We next need to obviously consider how quickly the air will seep out of the bubble. Very rapidly of the Trump/Xi meeting results in no deal, with, as I said, a tail risk of an outright property crisis.
I think it’s more probable that Trump will drag the trade war out to closer to next year’s presidential election. He will then come to an arrangement with China in order to order to gain the maximum electoral benefit.
But let’s instead assume that I am wrong and a deal is done at the G20. We still have to accept these two things:
- The scale of China’s debt bubble makes the same levels of property inflation, and so wealth creation, that we have seen since 2009 simply impossible.
- Demographics also make this impossible. China is running out of enough young people to maintain property inflation at recent levels. Old people already own most of what they need, including houses.
Quantifying the impact on chemicals
One of the dangerous weaknesses of the Chinese infrastructure-led growth model is the heavy indebtedness of provincial governments because of their post-2008 spending binge on bridges, roads and new factories etc.

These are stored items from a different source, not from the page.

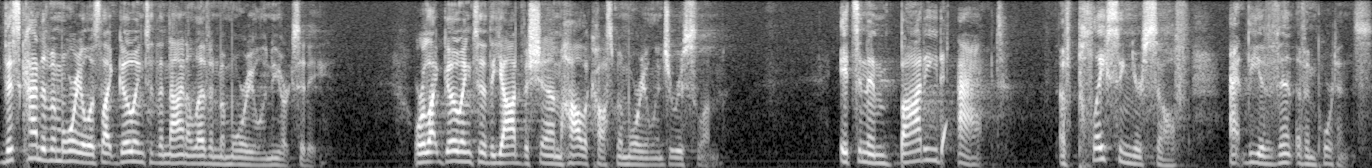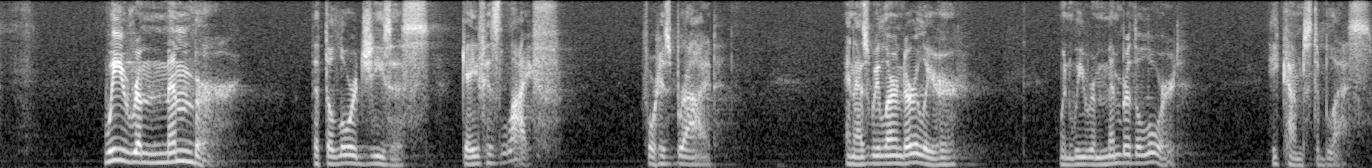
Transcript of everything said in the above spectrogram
this kind of memorial is like going to the 9 11 memorial in New York City or like going to the Yad Vashem Holocaust Memorial in Jerusalem. It's an embodied act of placing yourself at the event of importance. We remember that the Lord Jesus gave his life for his bride. And as we learned earlier, when we remember the Lord, he comes to bless.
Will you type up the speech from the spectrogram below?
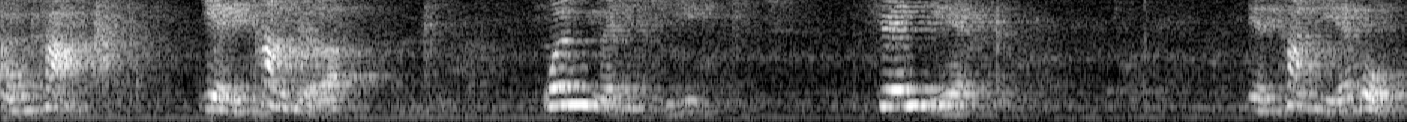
重唱，演唱者温元琪、宣杰。演唱节目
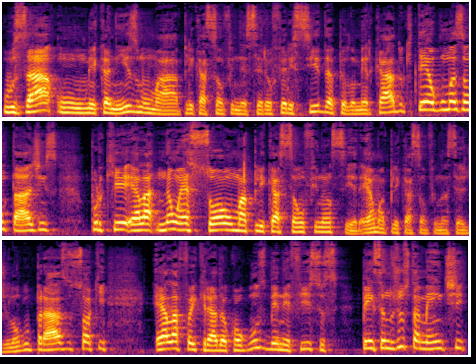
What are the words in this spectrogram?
usar um mecanismo, uma aplicação financeira oferecida pelo mercado, que tem algumas vantagens, porque ela não é só uma aplicação financeira, é uma aplicação financeira de longo prazo, só que ela foi criada com alguns benefícios pensando justamente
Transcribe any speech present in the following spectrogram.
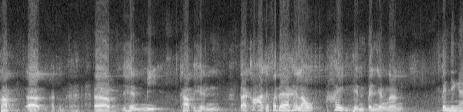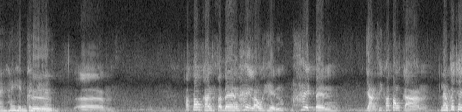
ครับเอ่อขอโทษนะฮะเอ่อเห็นมีครับเห็น แต่เขาอาจจะแสดงให้เราให้เห็นเป็นอย่างนั้น เป็นยังไงให้เห็นเป็นคือย่างอนั้น เอ่อเขาต้องการแสดงให้เราเห็นให้เป็นอย่างที่เขาต้องการเราแต่ก็ไม่ใช่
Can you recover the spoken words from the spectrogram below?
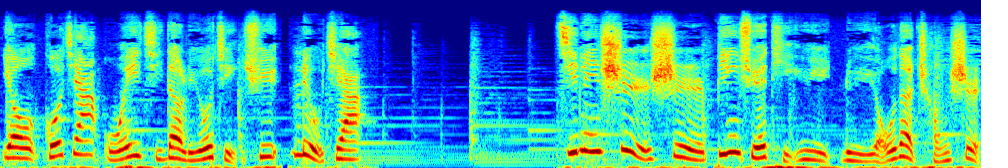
有国家五 A 级的旅游景区六家。吉林市是冰雪体育旅游的城市，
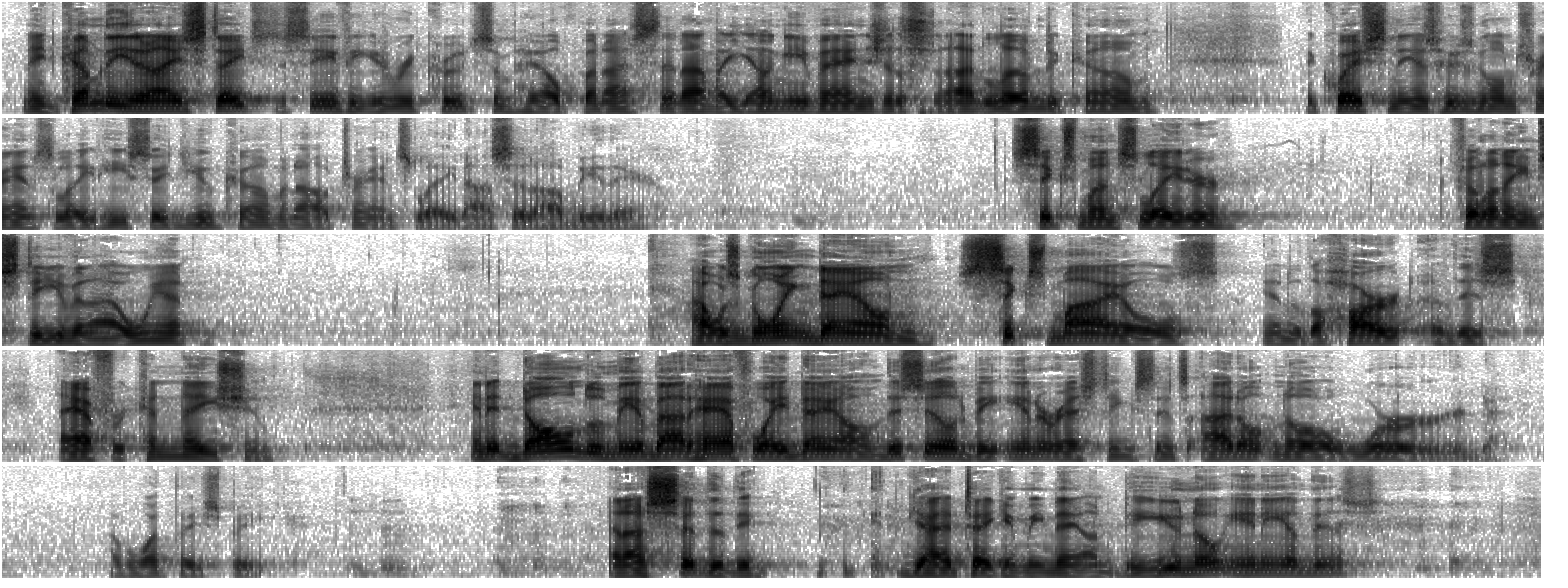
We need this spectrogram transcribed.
And he'd come to the United States to see if he could recruit some help. And I said, I'm a young evangelist and I'd love to come. The question is, who's going to translate? He said, You come and I'll translate. I said, I'll be there. Six months later, a fellow named Steve and I went. I was going down six miles into the heart of this African nation. And it dawned on me about halfway down this ought to be interesting since I don't know a word of what they speak. And I said to the guy taking me down, Do you know any of this?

Most of this spending was paid for by land sales. If land sales slowdown so will spending on infrastructure. This will be especially bad for China’s poorer inland provinces and their “catch-up” growth ambitions.
Data from the same Aviva report also show that some 12% of China’s overall GDP growth is directly dependent on the property sector, never mind the knock-on benefits of higher autos, washing machine and kitchenware etc. sales that can accompany the purchase of a new home.
When these secondary effects are taken into account, such as the effects on steel, cement and retail sales, this rises to 20% of GDP.
Clearly, we must therefore conduct research into the exposure of chemicals demand to the housing sector. It is bound to be huge. As with the global GDP exposure I quoted earlier, we then need to put this into the context of the exposure of the global chemicals industry to a significant slowdown in the Chinese economy.
I will later on provide some estimates of the downsides for both Chinese and global chemicals demand under several scenarios or the Chinese property sector.
Meanwhile. take a close look at the chart at the beginning of this blog post. What you can see is our business as usual as usual estimates of Chinese demand growth for a group of polymers, the growth of which are directly or indirectly tied to real estate.
We expect moderating demand growth for these polymers in China in 2019- 2025 because of a maturing economy, but no collapse in growth.
A collapse does however need to be planned for in the event of the property bubble exploding, along with no collapse but a sharper-than-expected slowdown.